Pasture fed Burrawong duck breast: Thai style with coconut, chilli, grilled pineapple and baby coriander (Normally $42)
Served with a glass of 2008 Longview ‘Yakka’ shiraz, Adelaide Hills SA (Normally $12)

I was a bit skeptical about the prospect of some “Thai style” duck but I shouldn’t have worried. A titan warm slate arrived bearing a playful garden of slightly dehydrated prawns, baby herbs and peas interrupted with a few stepping stones of coconut pudding. Although picturesque these were all just compliments for the best duck I’ve ever had, the gorgeously juicy and plump meat rounding off a cheeky dish dedicated  to Sydney’s Thai obsession.

The open kitchen with Tomislav Martinovic (far right)


Juniper Estate ‘Cane Cut’ riesling, Margaret River WA (Normally $14)
Monichino Botrytis semillion, Geelong Vic

Our glasses of dessert wine were poured first, the Riesling pear sweet and fruity whilst the Monichino was honey sweet, syrupy with a butterscotch finish.


Vanilla Cheesecake: basil ice, grilled strawberries, rhubarb sorbet (Normally $18)

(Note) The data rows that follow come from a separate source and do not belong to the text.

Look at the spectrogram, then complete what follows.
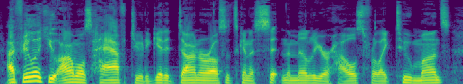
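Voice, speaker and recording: A hoarse man with a cold hosts a casual solo podcast, chatty and excitable. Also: on the low side, fast talker, dry recording. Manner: chatty and excitable, with frequent fillers. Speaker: podcast host.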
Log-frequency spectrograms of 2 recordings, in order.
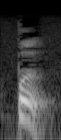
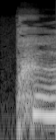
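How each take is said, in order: First: The consonant is hard, with closed lips. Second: The consonant is soft and aspirated. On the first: "입술을 닫히고 뿌 해야 됩니다" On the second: "이게 프 하면은"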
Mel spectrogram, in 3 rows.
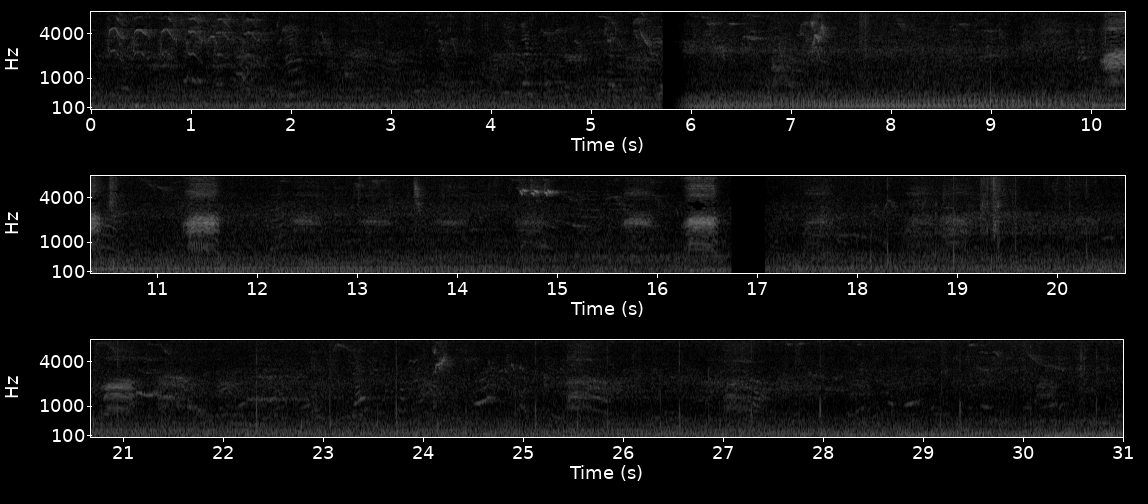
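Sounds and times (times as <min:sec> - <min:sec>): birds calling: 0:00.0 - 0:31.0.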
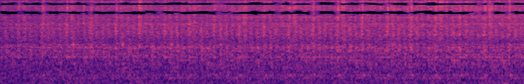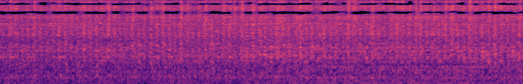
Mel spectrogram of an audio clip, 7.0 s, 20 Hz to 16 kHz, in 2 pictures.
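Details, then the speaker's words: 1930 Ford Model A, 201 cubic inch four-cylinder, 6-volt positive ground, three-speed manual, heard under the hood: an even, quick ticking idle at roughly three beats a second with no misfires or knocks; the engine runs great. "definitely it's got a nice sound to it the engine runs great"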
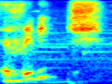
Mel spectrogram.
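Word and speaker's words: Ribić: nunca me había tocado escucharlo el apellido como debería decirse. Es Rivich. CH.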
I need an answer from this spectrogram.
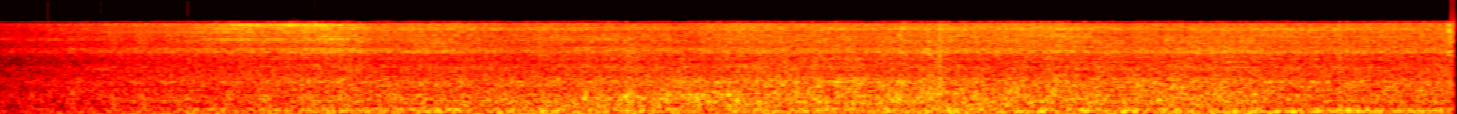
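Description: Intermodal freight train of trailers on flatcars rolling past, a steady low rumble of steel wheels on rail. It rises in over the first second or so.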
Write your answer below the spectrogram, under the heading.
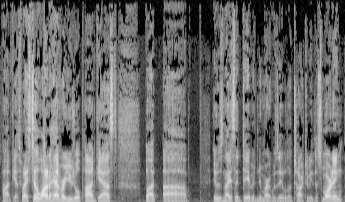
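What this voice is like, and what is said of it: Hoarse, partly lost voice. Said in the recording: “my voice is gone. It still is a little bit gone today. It's a little bit better, but you may be hearing a bunch of hacking and clearing of the throat”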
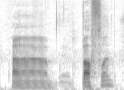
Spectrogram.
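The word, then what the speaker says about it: Byfuglien: Bufflin is the way it's pronounced, but Byfuglin or Fuglin is the way it's pronounced if you read it phonetically.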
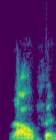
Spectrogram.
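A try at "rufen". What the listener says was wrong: রুফেন, নট রাউফেন। ইউ এর উচ্চারণ কি? ইয়া, উ এর মতো।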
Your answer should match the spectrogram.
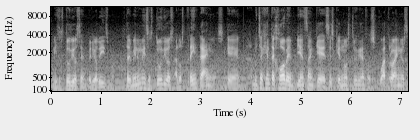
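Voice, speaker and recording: A man's voice: fairly low pitch, background noise. A man in his thirties, born in Ecuador, speaking earnestly about his work and family in a personal interview, often restarting his phrases. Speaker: social media strategist. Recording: clear music bed behind voice. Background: music.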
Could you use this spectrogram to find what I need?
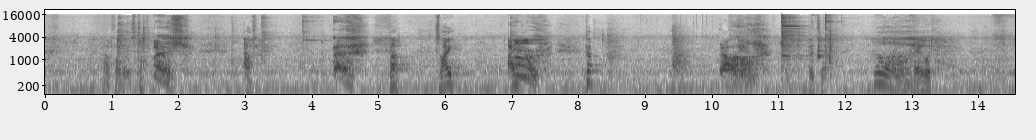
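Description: A man coaches loudly and with animation close by.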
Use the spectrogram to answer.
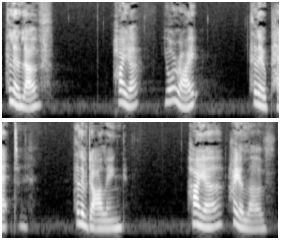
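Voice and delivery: put-on playful British accent, pet names sung out; imitating British greetings. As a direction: play a friendly London shopkeeper in a British accent. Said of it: "And they go".

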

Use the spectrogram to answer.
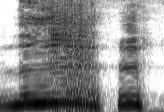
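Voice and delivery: imitated retching noise; mimed gag. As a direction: act out gagging at a stench. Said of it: "I never gag".

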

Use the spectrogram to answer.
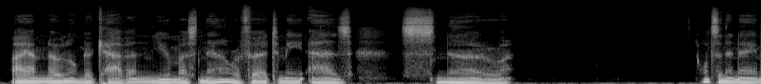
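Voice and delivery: ordinary talk, nothing marked

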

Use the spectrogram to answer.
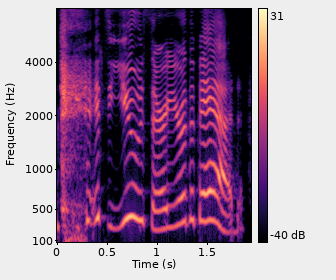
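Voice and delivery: high, loud, pointed accusing shout; shouting at the fictional husband that he is the one; loud mock accusation. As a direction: call him out at full volume.

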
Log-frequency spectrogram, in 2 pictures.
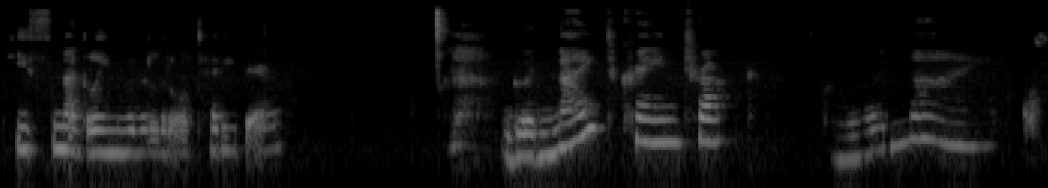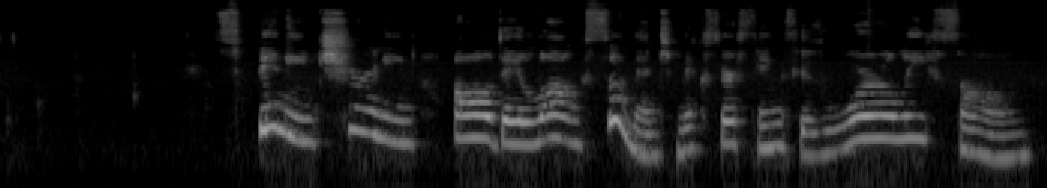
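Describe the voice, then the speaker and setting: Female storytime reader, fairly high and husky, taking a picture book slowly and expressively, softening into hushed good nights. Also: expressive. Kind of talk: read-aloud of a rhyming children's picture book with asides.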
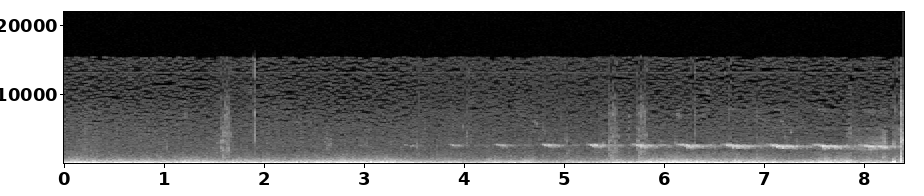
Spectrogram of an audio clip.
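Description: Open-air bush ambience with a low, even rumble, and from about three seconds in a small animal's high chirp repeated steadily, two or three times a second.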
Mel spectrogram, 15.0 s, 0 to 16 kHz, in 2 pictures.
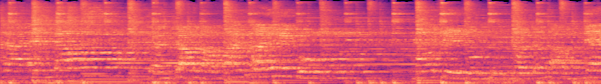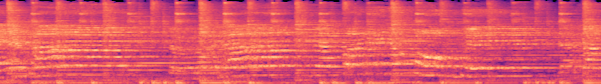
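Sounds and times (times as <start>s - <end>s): backing track with beat and bass: 0.0s - 15.0s
women singing karaoke: 0.0s - 15.0s.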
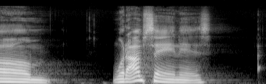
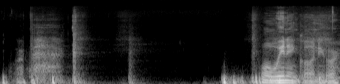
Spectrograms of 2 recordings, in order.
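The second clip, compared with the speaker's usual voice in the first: soft, hushed, breathy whisper; 7 semitones lower, 9 dB quieter than usual. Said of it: "why'd you have to whisper that?".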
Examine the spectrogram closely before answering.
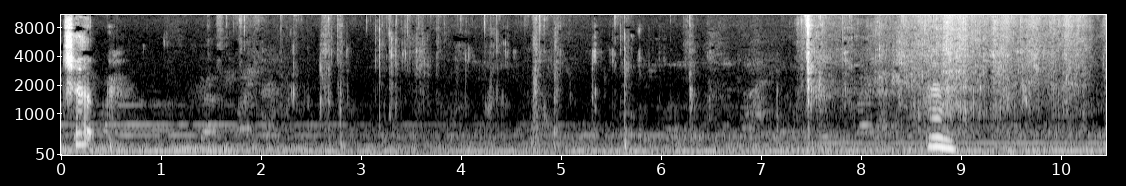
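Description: A young woman chews food loudly close to a microphone.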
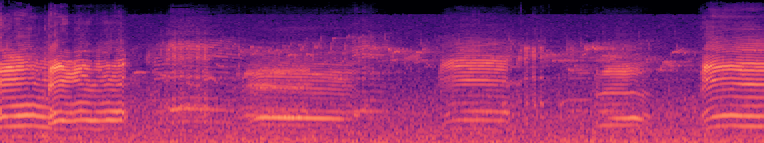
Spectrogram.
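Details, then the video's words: Domesticated sheep, several voices bleating in turn, some short and abrupt, others drawn out and quavering, higher and lower-pitched calls overlapping across the recording. "SHEEP SOUNDS"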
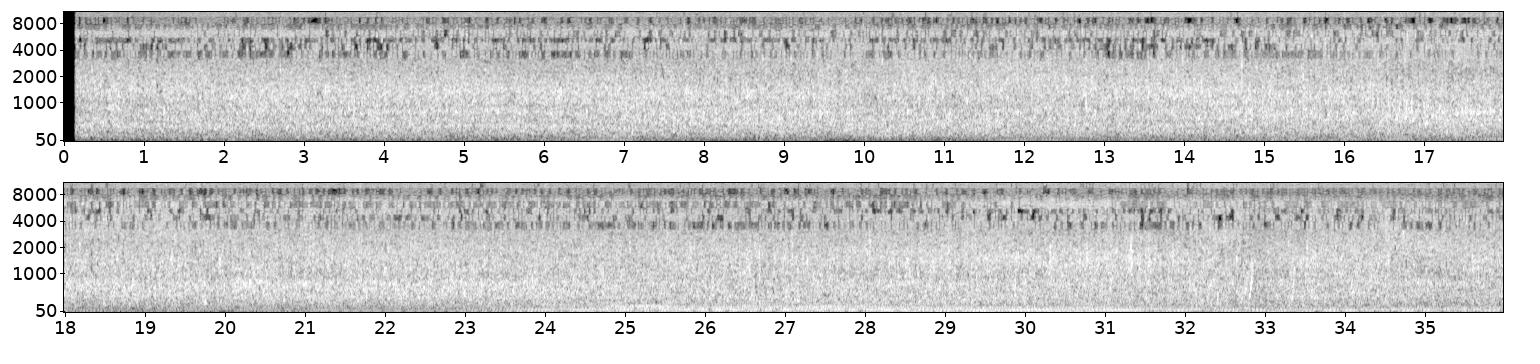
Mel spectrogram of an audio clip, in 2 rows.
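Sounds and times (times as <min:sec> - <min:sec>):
river water rushing: 0:00.2 - 0:35.9
low rumble: 0:22.8 - 0:35.9.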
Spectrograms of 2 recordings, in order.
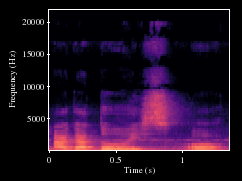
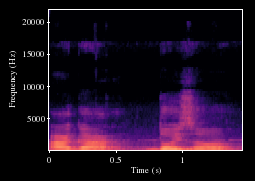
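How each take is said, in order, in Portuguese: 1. A palavra 'dois' está agrupada com o H. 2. A palavra 'dois' está agrupada com o O. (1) "Mas na verdade H dois O" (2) "Muitas vezes a pessoa fala H dois O"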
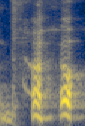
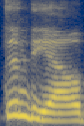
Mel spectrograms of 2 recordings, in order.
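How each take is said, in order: First: The name is said in a shortened form. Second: The name is said in its full form. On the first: This is the simpler form most people use. "a lot of people say Dindal, so I just say" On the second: This is the name's own pronunciation. "It's um it's Dindial"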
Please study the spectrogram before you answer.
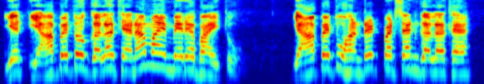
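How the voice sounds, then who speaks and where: Young male live-stream host, noticeably high and bright voice, informal, insistent, repeats himself to press a point. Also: normal speed, dry recording. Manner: emphatic, repetitive, informal pleading. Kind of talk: casual live chat, admonishing.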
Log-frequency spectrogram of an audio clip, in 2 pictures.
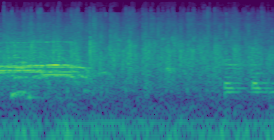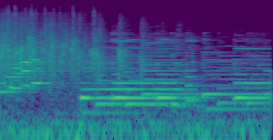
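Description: A crowd applauds loudly, a dense wash of clapping and cheering that fades after about five seconds as sustained keyboard chords take over.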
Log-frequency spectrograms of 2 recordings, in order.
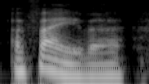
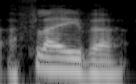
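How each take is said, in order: First: Favour said properly after the slip; self-correction. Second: Flavour said by mistake for favour; slip of the tongue. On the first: DJ corrects the slip, says favour right. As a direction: correct yourself back to favour. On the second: DJ fumbles mid-sentence, says flavour by mistake. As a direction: trip over the word and say flavour. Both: Real, not acted.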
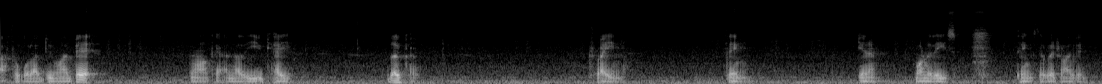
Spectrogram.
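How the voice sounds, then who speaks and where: Man, very deep and gravelly, blocked-up and hoarse, casual muttering sim-driving commentary over a faint background hiss. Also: warm tone, highs cut off. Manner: chatty, muttering through cab controls. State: sore throat, blocked nose. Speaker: gameplay streamer.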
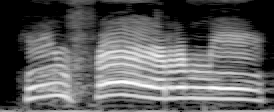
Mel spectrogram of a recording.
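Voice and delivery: loud, high, drawn-out cat voice; echoing cat. A narrator's reading. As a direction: wail the fox's last word back loudly. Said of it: "ripeté il gatto". (gatto che fa eco, forte e strascicato)

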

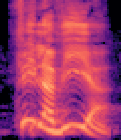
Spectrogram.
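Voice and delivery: put-on high, sharp little-girl shoo; shooing away. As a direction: chase the bird off. Alice shoos the pigeon. (Alice scaccia il piccione)

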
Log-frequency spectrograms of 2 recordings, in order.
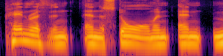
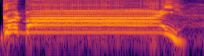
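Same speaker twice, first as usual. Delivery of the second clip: very high, long, drawn-out shout. Giving a code word tip while imitating Dan Ganane, a rugby league caller. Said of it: "I'm gonna do it in someone who we work with a lot's voice".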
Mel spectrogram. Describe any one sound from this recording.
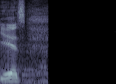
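A man speaks into a microphone close by.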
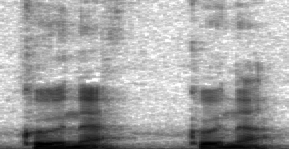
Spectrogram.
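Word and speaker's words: кӯҳна: The word کهنه, which means old, usually people don't pronounce he in the middle. So it sounds like کهنه without he.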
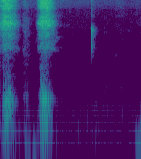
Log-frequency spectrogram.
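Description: Two quick, breathy sniffs in a row at a burger with a thin bun, loud and hissy, followed by a faint short click and near silence. No one speaks.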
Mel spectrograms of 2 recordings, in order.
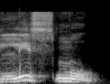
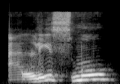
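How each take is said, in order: First: The word starts directly with 'l' and an 'i'. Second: The word starts with an 'a' vowel before lam. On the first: "membuang huruf hamzah, ya, dan memulai huruf lam kasroh" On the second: "pertama membaca fathah hamzah dan membaca kasroh lam"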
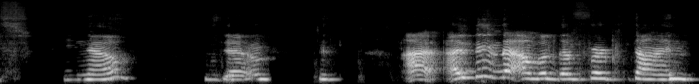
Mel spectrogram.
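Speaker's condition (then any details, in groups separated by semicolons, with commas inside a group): Cerebral palsy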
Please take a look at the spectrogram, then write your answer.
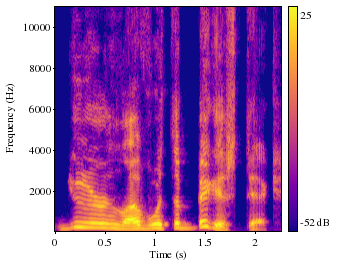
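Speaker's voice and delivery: a hint of Dad teasing from beyond; dad's voice. Son hearing late father in the mirror, hint of dad's voice. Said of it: "I hear my dad's voice".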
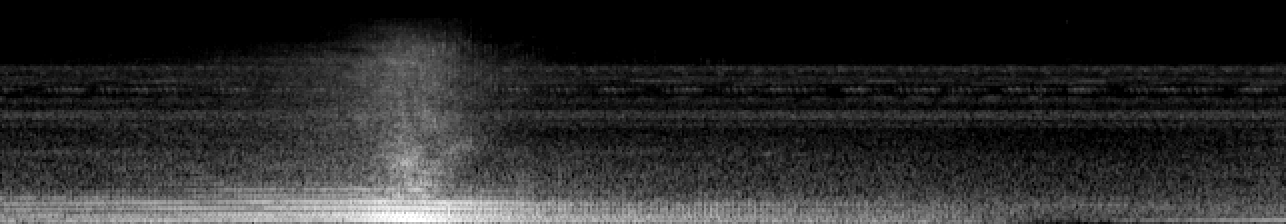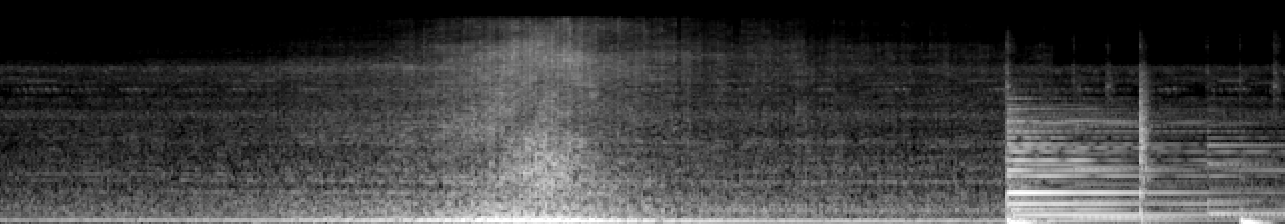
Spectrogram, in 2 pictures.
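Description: A motorcycle passes by twice, about ten seconds apart. Each time its engine swells as it approaches and fades as it moves away.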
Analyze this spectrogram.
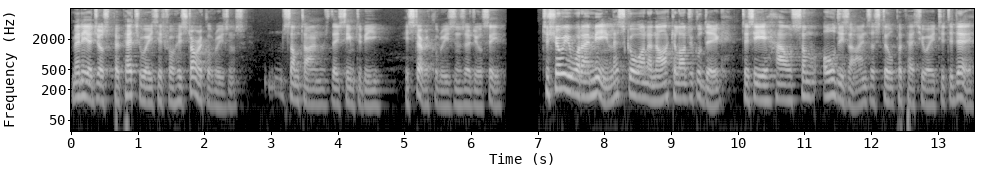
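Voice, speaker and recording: Lively in intonation, a man with an English accent speaks at a medium pitch and a moderate pace. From England. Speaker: business trainer. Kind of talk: scripted presentation.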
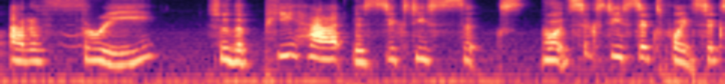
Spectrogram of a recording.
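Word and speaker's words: p̂: at the top and this is pronounced p hat like like a hat that you'd wear on your head so P hat so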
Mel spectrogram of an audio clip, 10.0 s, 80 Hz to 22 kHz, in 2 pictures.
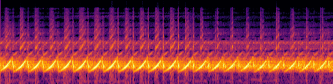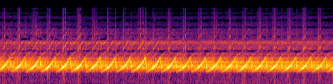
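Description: Electronic emergency-vehicle siren on the 'federal' tone of a Barral model 909 lightbar system, sounding a fast yelp: a rising sweep that snaps back and repeats about six times a second, loud and unbroken.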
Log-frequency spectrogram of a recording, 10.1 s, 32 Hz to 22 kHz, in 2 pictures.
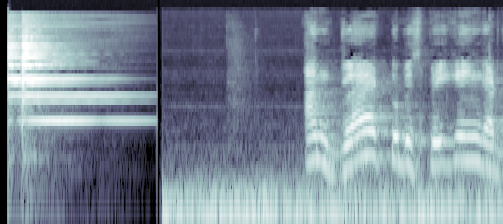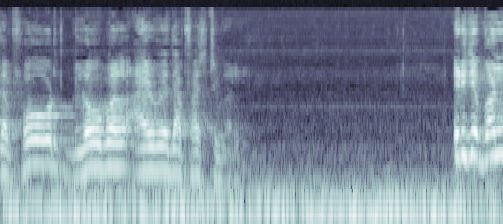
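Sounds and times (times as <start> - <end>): bright bell ding: 0.1 - 1.6.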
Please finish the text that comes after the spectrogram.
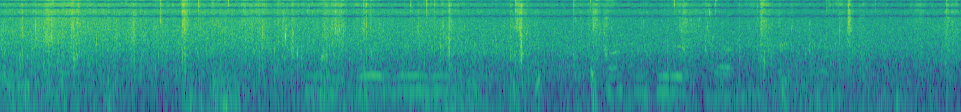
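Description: Steady gusting wind roars across the microphone with rain-like hiss during monsoon rain, and a voice talks faintly underneath.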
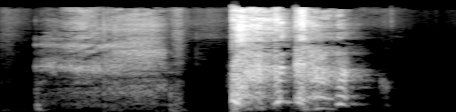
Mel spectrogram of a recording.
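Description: A cough in two bursts: a softer, raspy throat-clearing sound, then a louder, harsher burst of coughing.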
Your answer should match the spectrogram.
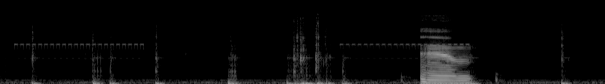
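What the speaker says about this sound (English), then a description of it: "Oh, that phone's getting louder." Nokia 3310 ringtone inside a video game, a loud electronic ring in two long bursts separated by clicks and a short spoken interjection, with typing-like clicks scattered throughout.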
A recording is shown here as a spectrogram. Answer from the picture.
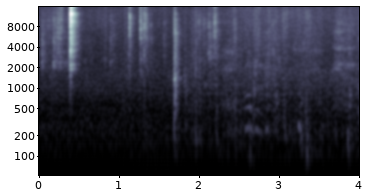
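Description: Metal seat-belt buckle clicking and clinking as a demonstration belt is fastened and handled: a few sharp clicks, the loudest about half a second in.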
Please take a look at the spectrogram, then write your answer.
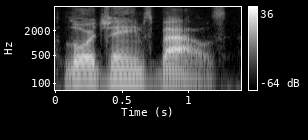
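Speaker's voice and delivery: plain reading voice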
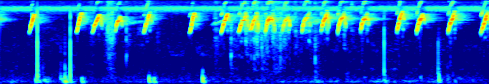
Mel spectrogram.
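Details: White-breasted waterhen chick calling its mother, played as a lure call for trapping: rapid series of thin, high, downslurred peeps, several each second, over a steady high electronic whine with a few soft low thumps.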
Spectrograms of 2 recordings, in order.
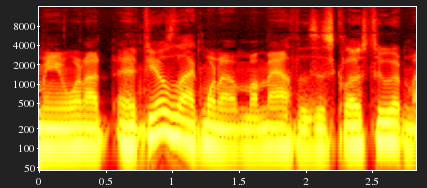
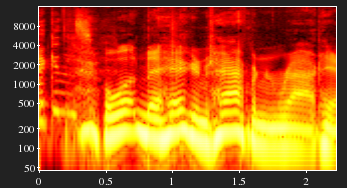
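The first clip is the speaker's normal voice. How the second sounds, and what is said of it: Exaggerated Southern American accent. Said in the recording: “my accent gets a little bit more southern”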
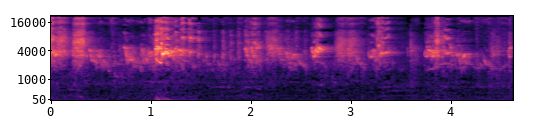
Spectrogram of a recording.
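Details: Chattering lovebirds at play, with high twittering and squeaky notes in clusters separated by short quieter gaps and a soft thud near the first second.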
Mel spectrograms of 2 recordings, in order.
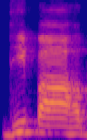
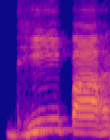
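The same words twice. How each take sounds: First: The first vowel is short. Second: The first vowel is long. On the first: The speaker calls it right. "धीपाह बोलना है" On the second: The speaker calls it wrong. "धीपाह नहीं बोलना है"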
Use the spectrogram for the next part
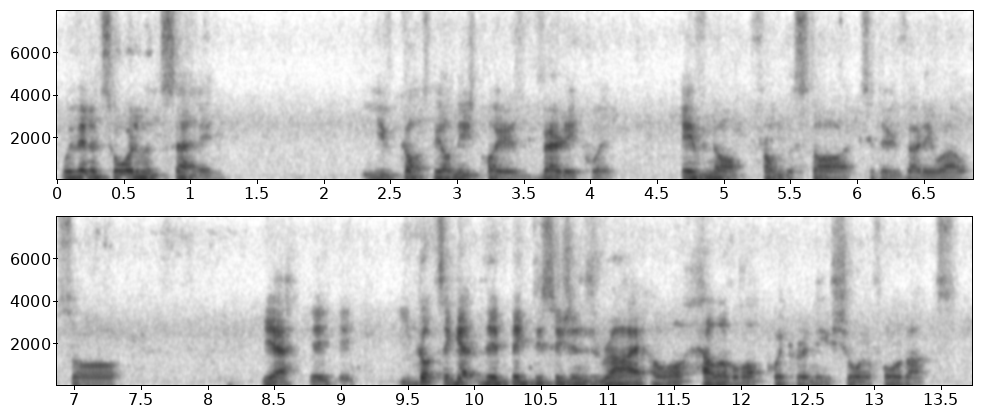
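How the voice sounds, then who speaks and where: A man's voice: on the low side, moderate pace, fairly bright tone, a little hiss or hum, poor audio. A man from the northwest of England with a Lancashire accent hosts a casual football podcast. His voice comes with noticeable heavy rain around the conservatory he sits in. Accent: Lancashire English. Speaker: fantasy football podcast host.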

We were hit with another name-not-matching-face moment when the cheesecake arrived and if I was an alien I’d be questioning why this in no way resembles the picture on my flash card, but this is what dining here is all about. The speckled orb of cheesecake is light and soft hiding a pile of cookie crumbs underneath and retains a light sour taste.


Compressed Fig: apples, popcorn milk, caramel ice cream (Normally $18)

Last to arrive was my fig dessert, a splat on my dark plate with ice cream and popcorn milk beginning to puddle over it.

This style is the food I love: a strong playful concept made real through dedication and flawless execution. Surprises, theatricality and a sense of place are built into the presentation of each dish, and as many noted such strengths must be lasting remnants of Martinovic’s time at The Fat Duck. The atmosphere is anything but stuffy as we trade laughs with our neighbouring table and waiters alike before eventually rolling out back into the windy Kings Cross night.

The Verdict
A surprisingly casual atmosphere serving whimsical and creative food which invites diners to marvel and explore what’s on the plate. Execution is polished and consistent with ingredients respectfully plated to look their very best. Although we dined here as part of a special offer, the prices for the a la carte options are a bit steep having jumped up 25% since last year with the mains now hitting $40 a plate. Having said that Tomislav is definitely worth visiting if only at least just once; no one can say it’s too high a price to pay for such fun.

Tomislav
a. 2/13 Kirketon Road Darlinghurst
t. 9356 4535
e. info(at)tomislav.com.au
w. www.tomislav.com.au

Tomislav on Urbanspoon